His reasoning: even though that was the cap he wore for almost all of his time in Cleveland, “because of all the history and everything involved” he did not think it was the right thing to do. The context, of course, was the club’s decision, under pressure from Major League Baseball, to scrap the Wahoo logo due to its racial insensitivity, which it appears Thome agrees with.

Hall plaque decisions are not 100% up to the player, however. Rather, the Hall of Fame, while taking player sentiment into account, makes a judgment about the historical accuracy and representativeness of Hall plaques. This is to prevent a club from entering into a contract with a player to wear its logo on the plaque even if he only played with them for a short time or from a player simply picking his favorite club (or spiting his least-favorite), even if he only spent an inconsequential season or two there.
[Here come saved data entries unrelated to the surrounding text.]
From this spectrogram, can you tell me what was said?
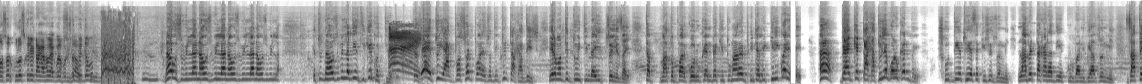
বছর ক্লোজ করে টাকা হবে একবার পরিশোধ করে দেবো। নাউজুবিল্লাহ নাউজুবিল্লাহ নাউজুবিল্লাহ নাউজুবিল্লাহ। এ তুই দিয়ে জিকির করতে? হবে। এ তুই এক বছর পরে যদি তুই টাকা দিস এর মধ্যে দুই তিনটা ঈদ চলে যায়। তা মাতব্বার গরু কিনবে কি তোমার ওই ভিটে বিক্রি করে? হ্যাঁ ব্যাংকের টাকা তুলে গরু কিনবে। সুদ দিয়ে থুয়েছে কিসের জন্য লাভের টাকাটা দিয়ে কুরবানি দেওয়ার জন্য যাতে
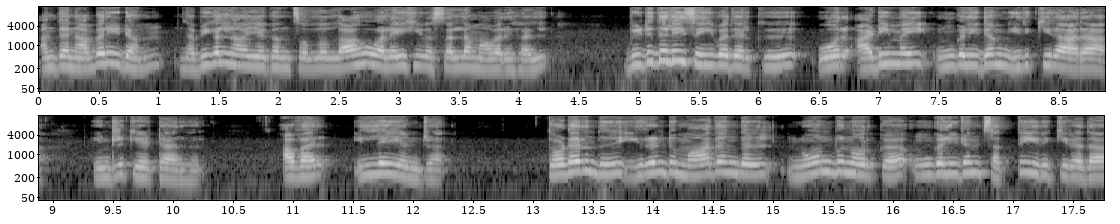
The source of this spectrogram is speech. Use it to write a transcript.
அந்த நபரிடம் நபிகள் நாயகம் சொல்லல்லாஹு அலேஹி வசல்லம் அவர்கள் விடுதலை செய்வதற்கு ஓர் அடிமை உங்களிடம் இருக்கிறாரா? என்று கேட்டார்கள். அவர் இல்லை என்றார். தொடர்ந்து இரண்டு மாதங்கள் நோன்பு நோற்க உங்களிடம் சக்தி இருக்கிறதா?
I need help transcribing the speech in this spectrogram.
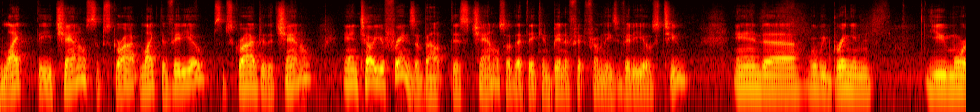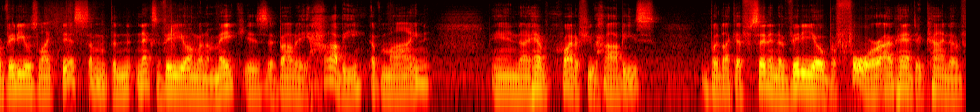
like the channel, subscribe, like the video, subscribe to the channel, and tell your friends about this channel so that they can benefit from these videos too. And uh, we'll be bringing you more videos like this. The next video I'm going to make is about a hobby of mine and I have quite a few hobbies. But like I've said in a video before, I've had to kind of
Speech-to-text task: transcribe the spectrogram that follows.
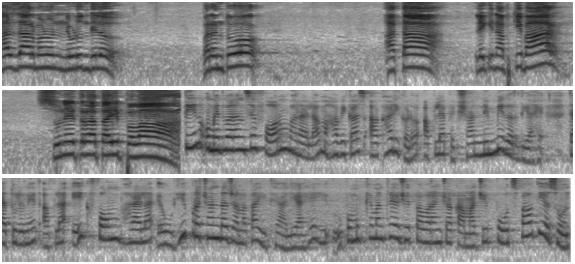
खासदार म्हणून निवडून दिलं. परंतु आता लेकिन अबकी बार सुनेत्राताई पवार. तीन उमेदवारांचे फॉर्म भरायला महाविकास आघाडीकडं आपल्यापेक्षा निम्मी गर्दी आहे. त्या तुलनेत आपला एक फॉर्म भरायला एवढी प्रचंड जनता इथे आली आहे ही उपमुख्यमंत्री अजित पवारांच्या कामाची पोचपावती असून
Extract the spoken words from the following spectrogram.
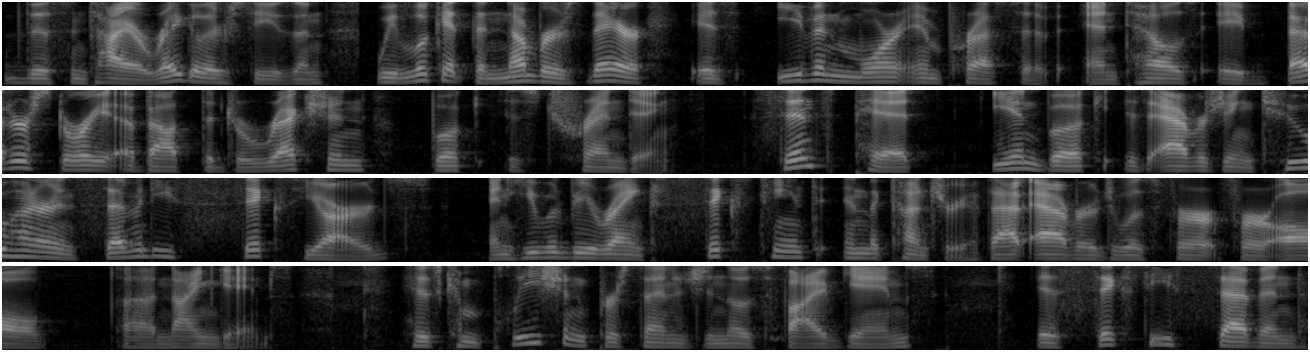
this entire regular season, we look at the numbers there is even more impressive and tells a better story about the direction Book is trending. Since Pitt, Ian Book is averaging 276 yards, and he would be ranked 16th in the country if that average was for, for all uh, nine games. His completion percentage in those five games is 67%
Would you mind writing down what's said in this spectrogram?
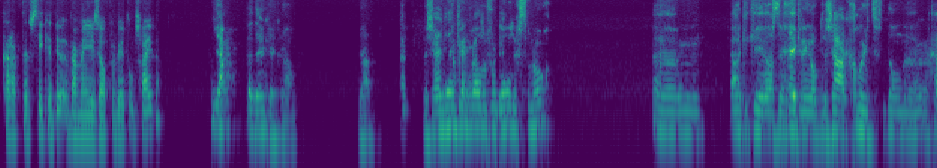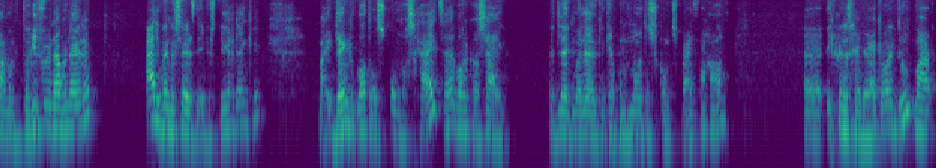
karakteristieken waarmee je jezelf probeert te omschrijven? Ja, dat denk ik wel. Ja. We zijn denk okay. ik wel de voordeligste nog. Um, elke keer als de rekening op de zaak groeit, dan uh, gaan we tarieven weer naar beneden. Eigenlijk ben ik nog steeds te investeren, denk ik. Maar ik denk wat ons onderscheidt, hè, wat ik al zei, het leek me leuk, ik heb er nog nooit een seconde spijt van gehad. Uh, ik vind het geen werken wat ik doe, maar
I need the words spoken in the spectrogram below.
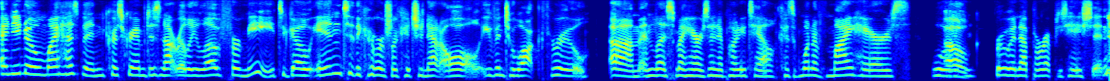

Think Wade Boggs as a Devil Ray or Frank Robinson as, I dunno, a Dodger.

In the case of Chief Wahoo, the Hall has not only granted Thome’s wish, but has decreed that no new plaque will have Wahoo on it going forward:

To be fair, I can’t think of another player who wore Wahoo who would make the Hall of Fame in an Indians cap after Thome. Possibly Manny Ramirez if he ever gets in, though he may have a better claim to a Red Sox cap (debate it in the comments). Albert Belle appears on Veterans Committee ballots, but I’d bet my cats that he’s never getting it in. If younger players like Corey Kluber or Francisco Lindor or someone make it in, they’ll likely have just as much history in a Block-C or whatever the Indians get to replace Wahoo with than anything else, so it’s not really an issue for them.

Still, a nice gesture from the Hall, both to accommodate Thome’s wishes and to acknowledge the inappropriateness of using Chief Wahoo for any purpose going forward.